9. We reach a decision point on the mobile platform for client computing – virtualization or a de-facto standard. – Updated

Currently there are few corporate applications available to run on phone platforms. In part this is a result of the platform variance that has existed to date which would have required an application developer to support each platform separately. For a number of years vendors have been working on hypervisors for mobile devices that would allow a single common view across all the devices. VMware bought Trango a year or so back and investment was rife. This year we will either see virtualization get adopted for mobile platforms or a single platform adopted instead. If not virtualization what would the platform be? Android is too new, Microsoft suffers from platform variance perhaps leaving Apple or RIM to become the de facto standard for mobile devices – there is a sizable chance of Apple ousting Microsoft because of a lack of consistency in the Microsoft platform.

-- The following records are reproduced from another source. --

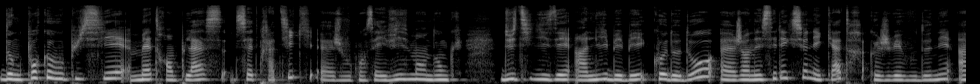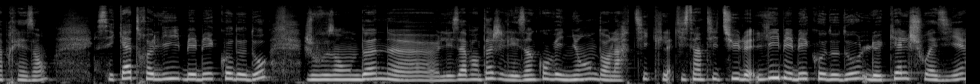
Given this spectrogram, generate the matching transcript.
Donc pour que vous puissiez mettre en place cette pratique, euh, je vous conseille vivement donc d'utiliser un lit bébé Cododo. Euh, j'en ai sélectionné quatre que je vais vous donner à présent. Ces quatre lits bébé Cododo, je vous en donne euh, les avantages et les inconvénients dans l'article qui s'intitule Lit bébé Cododo, lequel choisir?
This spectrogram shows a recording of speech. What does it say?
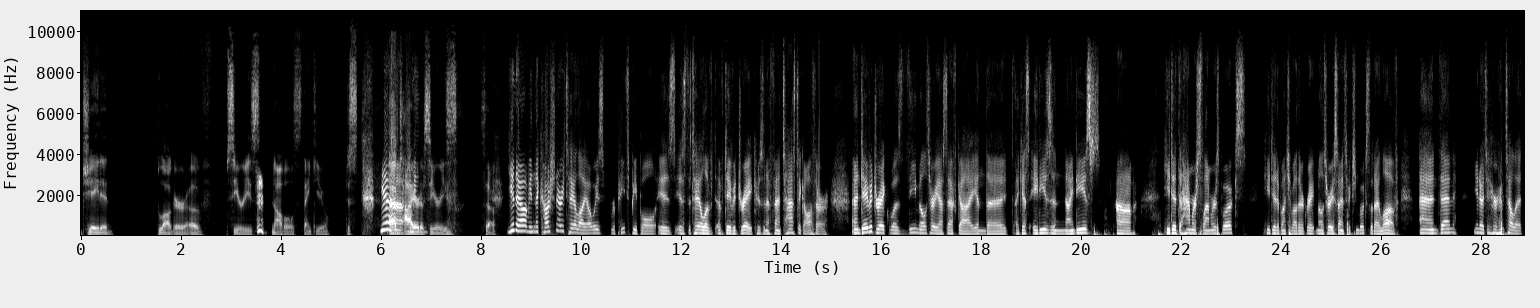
jaded blogger of series novels, thank you. Just, yeah, I'm tired I mean, of series. So you know, I mean, the cautionary tale I always repeat to people is is the tale of of David Drake, who's in a fantastic author, and David Drake was the military SF guy in the I guess 80s and 90s. Um, he did the Hammer Slammers books. He did a bunch of other great military science fiction books that I love, and then you know to hear him tell it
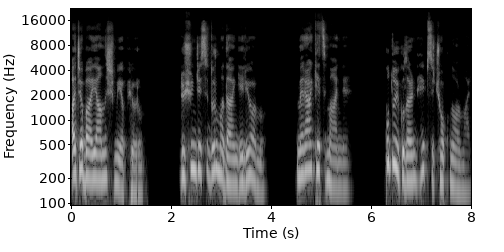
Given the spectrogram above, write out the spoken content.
Acaba yanlış mı yapıyorum? Düşüncesi durmadan geliyor mu? Merak etme anne. Bu duyguların hepsi çok normal.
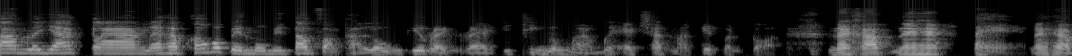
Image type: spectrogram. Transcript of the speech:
ตัมระยะกลางนะครับเขาก็เป็นโมเมนตัมฝั่งขาลงที่แรงๆ ที่ทิ้งลงมาเมื่อแอคชั่นมาเก็ตวันก่อนนะครับนะฮะแต่นะครับ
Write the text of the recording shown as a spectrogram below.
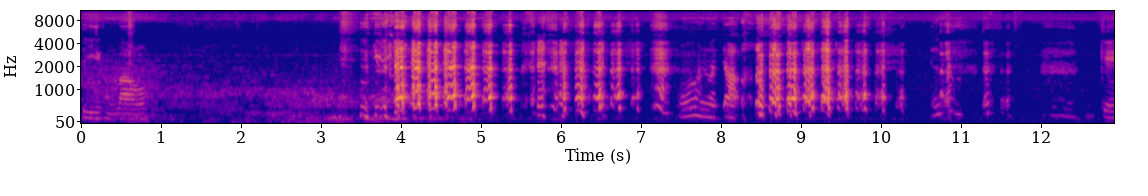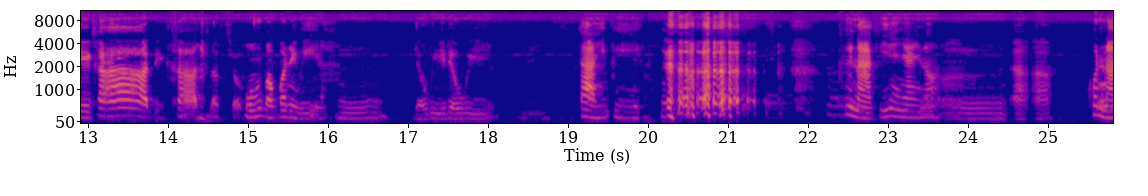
ตรีของเรา โอ้มันมาเจาะ โอเคค่ะดีค่ะที่รับชมผมกับบริวีนะอืมเดี๋ยวหวีเดี๋ยวหวีตาฮิพีคือหนาทีใหญ่ๆเนาะอืมอ่าอ่าคนหนา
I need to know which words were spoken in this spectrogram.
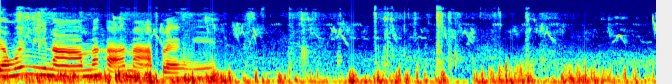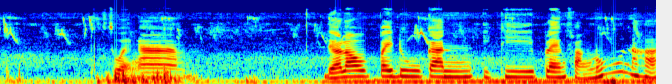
ยังไม่มีน้ำนะคะ นาแปลงนี้สวยงาม เดี๋ยวเราไปดูกันอีกทีแปลงฝั่งนู้นนะคะ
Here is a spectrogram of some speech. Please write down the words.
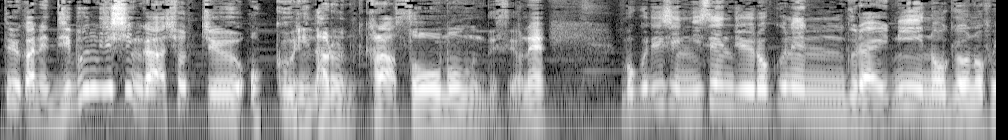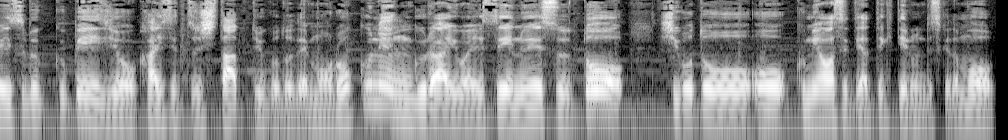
というかね、自分自身がしょっちゅう億劫になるからそう思うんですよね。僕自身2016年ぐらいに農業の Facebook ページを開設したっていうことでもう6年ぐらいは SNS と仕事を組み合わせてやってきてるんですけども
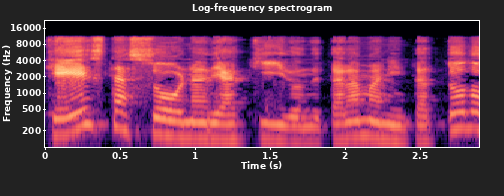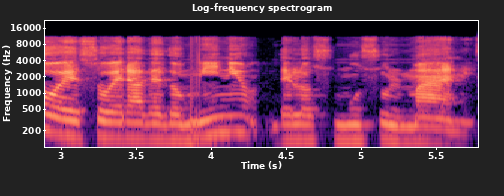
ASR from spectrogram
que esta zona de aquí, donde está la manita, todo eso era de dominio de los musulmanes.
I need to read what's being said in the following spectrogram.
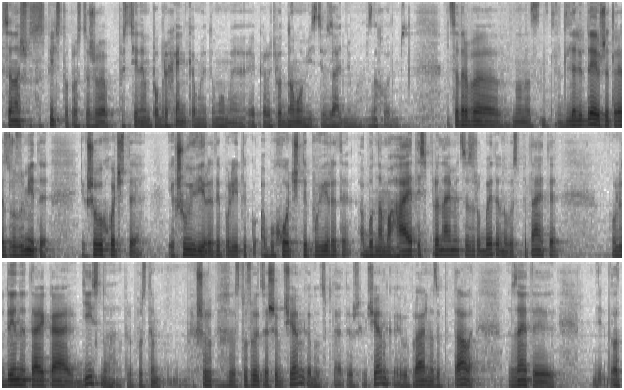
все наше суспільство просто живе постійними побрехеньками, тому ми, як кажуть, в одному місці, в задньому знаходимося. Це треба ну, для людей вже треба зрозуміти. Якщо ви хочете, якщо ви вірите політику, або хочете повірити, або намагаєтесь принаймні це зробити, ну ви спитайте у людини, та яка дійсно, припустимо, якщо стосується Шевченка, ну спитайте у Шевченка, і ви правильно запитали. Знаєте, от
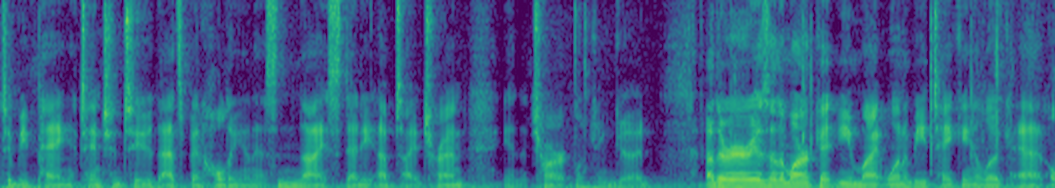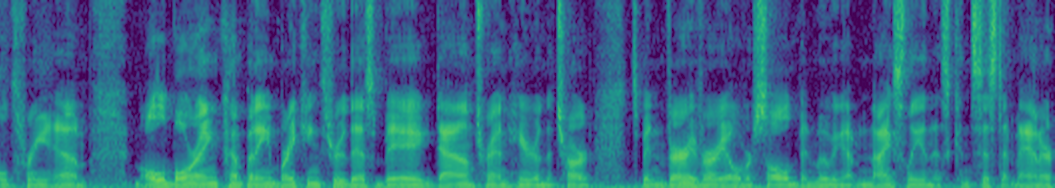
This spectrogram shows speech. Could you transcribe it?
to be paying attention to. That's been holding in this nice steady upside trend in the chart looking good. Other areas of the market, you might want to be taking a look at old 3M. Old boring company breaking through this big downtrend here in the chart. It's been very, very oversold, been moving up nicely in this consistent manner.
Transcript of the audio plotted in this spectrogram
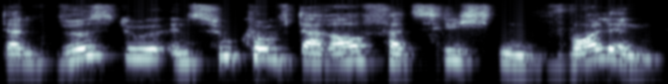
dann wirst du in Zukunft darauf verzichten wollen,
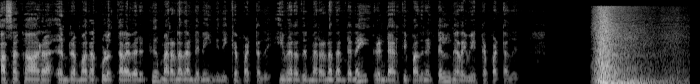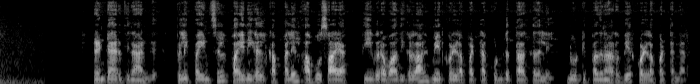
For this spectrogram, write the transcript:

Whoever moves to take this position will have to find a better, more business focused, way of selling applications than AppStores.

*** Update 3rd Feb ’10: It would appear this may be coming true with the recent new of Citrix and OK Labs, please see my latest blog post on this matter here ***

10.  Stand-alone application virtualization ISVs will find 2010 a real business challenge

Application virtualization is an increasing important component in desktop virtualization, and this will continue through 2010 and beyond.  Such is the importance of this mechanism, that we expect smaller, independent ISVs specializing in this area to become either swallowed up by the platform vendors (like Softricity and Thinstall) or find new directions.